Internationale Politik und Gesellschaft
International Politics and Society 2/2003


About this edition

This edition of International Politics and Society draws attention to the fragile foundations of our civility. It is not an edition about particular problem countries – Sierra Leone, Congo, Afghanistan, and Bosnia – but about the dynamics of social regression and the brutal normality of a violence-governed society.

The Hobbesian pre-Leviathan world, always rather an abstract-theoretical figure of thought, appears to be becoming reality (again). Robert Kaplan’s article “The Coming Anarchy”, which created a stir in early 1994, when our worldview was still formed by the experiences of the twentieth century, also comes to mind. In that murderous period the all-overshadowing threat proceeded from the great, bold blueprints of a new social order and from the machinery of state power created in their name. It was the century of totalitarianism and of terrible wars as only highly organized states could lead them.

While discourse in the “civilized world” is still largely determined by worries about “too much state”, in other parts of the world the problem of privatized violence is increasingly gaining in significance. Stefan Mair’s contribution provides a systematic overview of the phenomenon. The rise of privatized violence is mirrored by the declining power of the state, that over-arching regulative institution to which modern society assigns the monopoly over the use of violence as the ultimate sanction. But the worrying processes which we observe in various parts of the world – not only in Africa – are only inadequately captured by the term “state collapse”. The state remains almost everywhere the reference point of social action. Into the foreground, however, steps the struggle for power in the state, or, more accurately, for the resources controlled by the state and available to those who control the state. The state is both part of the booty being contested and a rival in the struggle for booty.

Who fights whom? Not, as in the original Hobbesian idea, “all against all”. In the struggle for opportunities for enrichment and survival (they go hand in hand) success requires coordinated collective action. The basic model is that of the leader and his followers, whom he (significantly, there are virtually no women in this category) needs for the struggle for power and who expect rewards from him in return. This is the basic model which also marks out clientistic politics in peacetime. Stephen Ellis points to this central structural link in his essay on Africa’s violent conflicts.

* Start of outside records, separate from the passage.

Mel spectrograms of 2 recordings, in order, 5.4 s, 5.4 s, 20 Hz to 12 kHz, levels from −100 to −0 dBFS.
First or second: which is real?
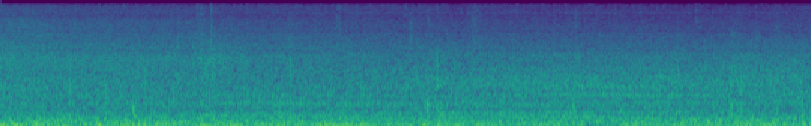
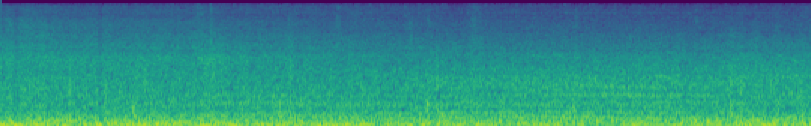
first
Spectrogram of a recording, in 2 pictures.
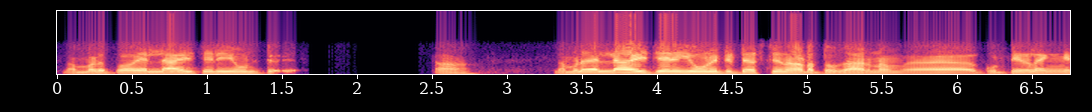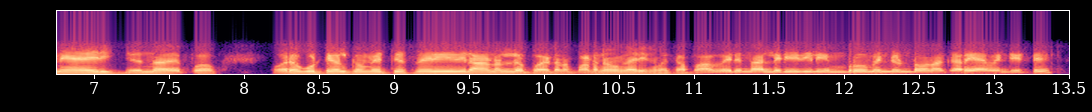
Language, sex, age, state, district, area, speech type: Malayalam, male, 30-45, Kerala, Kozhikode, urban, conversation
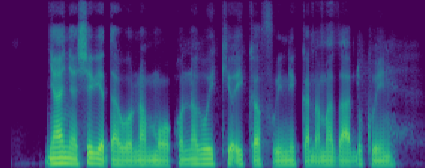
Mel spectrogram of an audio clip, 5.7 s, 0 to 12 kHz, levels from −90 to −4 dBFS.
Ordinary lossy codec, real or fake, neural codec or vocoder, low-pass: none; fake; codec, 24 kHz, 0.9 kbps, WavTokenizer, large speech release; none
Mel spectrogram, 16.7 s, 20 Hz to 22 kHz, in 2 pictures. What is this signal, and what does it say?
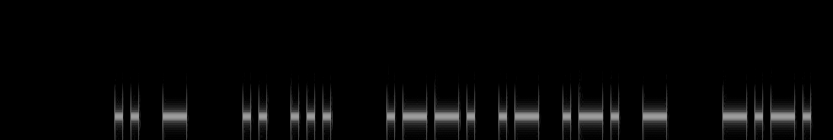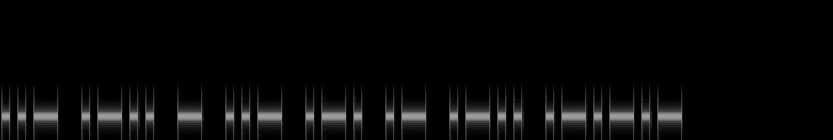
Morse code, heard as a keyed tone, about 15 wpm, 700 Hz. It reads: IT IS PART CULTURAL.
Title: Sentences from Top 1500 Words 15wpm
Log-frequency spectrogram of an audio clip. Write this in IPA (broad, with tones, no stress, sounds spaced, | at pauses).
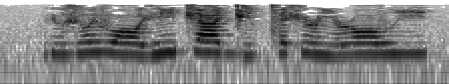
ɾʲ u˩ ʒ o˥ ɪ̯ v ɔː˩ ʒ ĩ˥ t͡ʃ aː˥ d͡ʒ e˩ lʲ t͡s a˥ ʃ ɹ ĩ˩ ɹ ɔː˥ v i˥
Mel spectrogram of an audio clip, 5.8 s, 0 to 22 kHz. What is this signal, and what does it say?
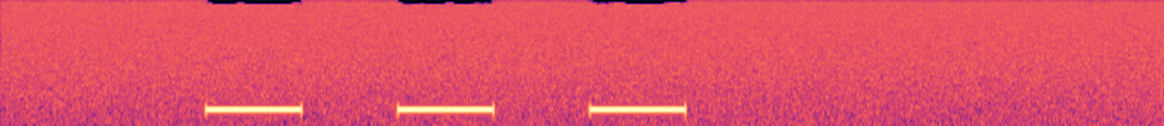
Telephone call progress tone (single-tone plan, as in Europe, Japan and elsewhere), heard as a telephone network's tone, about 420 Hz, 0.48 s on and 0.48 s off. Busy tone.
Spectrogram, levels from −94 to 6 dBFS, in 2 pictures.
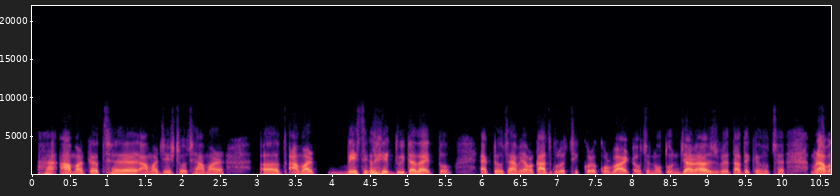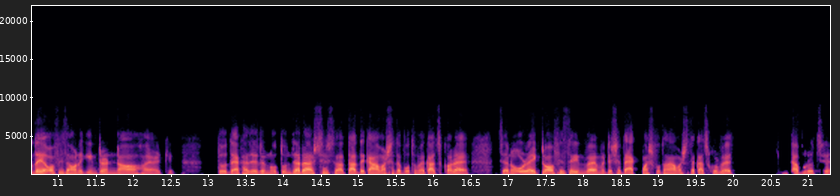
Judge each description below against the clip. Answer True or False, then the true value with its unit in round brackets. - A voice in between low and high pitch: True (155 Hz)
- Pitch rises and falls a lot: False (2.7 semitones)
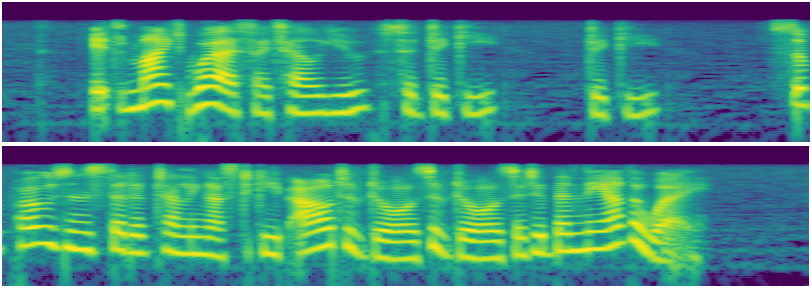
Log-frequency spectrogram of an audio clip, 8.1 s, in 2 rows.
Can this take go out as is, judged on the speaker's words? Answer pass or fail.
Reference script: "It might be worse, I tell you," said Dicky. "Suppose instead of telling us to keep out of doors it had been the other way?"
fail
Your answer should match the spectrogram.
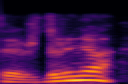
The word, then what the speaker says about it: Zdrnja: is easy it's my last name is dunya it's a bit more difficult so if you can't pronounce it don't worry about it I'm one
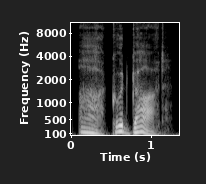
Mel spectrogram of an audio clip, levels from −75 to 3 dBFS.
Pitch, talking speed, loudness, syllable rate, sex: 120 Hz, 130 wpm, -17 LUFS, 2.9 syllables/s, male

Whether or not it comes to actual violent conflicts, Ellis also stresses, depends in individual cases on specific political circumstances, but often also on coincidences. However, economic atrophy with no prospect of positive-sum games is almost always a prerequisite – a situation which raises predation into the basic economic logic. What we have termed state collapse is also due to the fact that these countries are cut off from world-wide economic growth but at the same time are integrated in global economic structures. In fact, the few lucrative links to the world economy are a central part of the booty which the new violent conflicts are about. The stagnating post-colonial periphery-economy has found its social counterpart in the clientistic society of violence.

The activation of ethnic ties fits the clientistic zero-sum logic which has no reward for a multi-ethnic national affiliation. This becomes particularly clear in the contributions by William Reno and David Keen on the civil war in Sierra Leone and in Michael Ehrke’s analysis of the post-civil war economy in Bosnia-Herzegovina. But the diagnosis of a, supposedly pathological, return to pre-national forms of social organization is too simple. What is at issue is an understanding of history which naively extrapolates European experiences and regards the formation of nations as part of a universal civilisational development process, but neglects its economic foundations.

If “failing states” are in fact not accidents but rather the result of the slow victory of a misunderstood reality over a – admittedly extremely powerful – normative idea, then the “civilized world” stands before a number of challenges, which it is only beginning to sense. The task of restabilizing collapsing states, which after 11 September 2001 came onto the agenda of the great powers as an important component of a successful anti-terror strategy (and which Hanns Maul in his contribution to our 2/2002 edition presented as central to the establishment of a new world order) demands of the community of nations perhaps more than it is capable of achieving. Daniel Stroux, William Reno, and David Keen in their contributions suggest that only massive and long-sustained external intervention can cancel the self-reinforcing dynamic of the economy of violence. Michael Ehrke shows in the case of Bosnia the obstacles which sabotage the intended re-construction but in which intervention of this kind almost inevitably gets entangled. What Gilles Dorronsoro reports about the dismal political failure of the American victory in Afghanistan rounds off the picture. It seems that North–South politics will in future have to be “writ large” in foreign policy agendas and, moreover, be thoroughly reconceived.

Europe, according to Michael Ehrke, will at long last succeed in Bosnia because the political imperative is sufficiently strong to overcome all difficulties. Winfried Veit considers a solution for the Middle East conflict which likewise requires the deployment of European resources. A godparent-model – but how many “godchildren” will the godparent be able to manage?

© Friedrich Ebert Stiftung | net edition malte.michel | 3/2003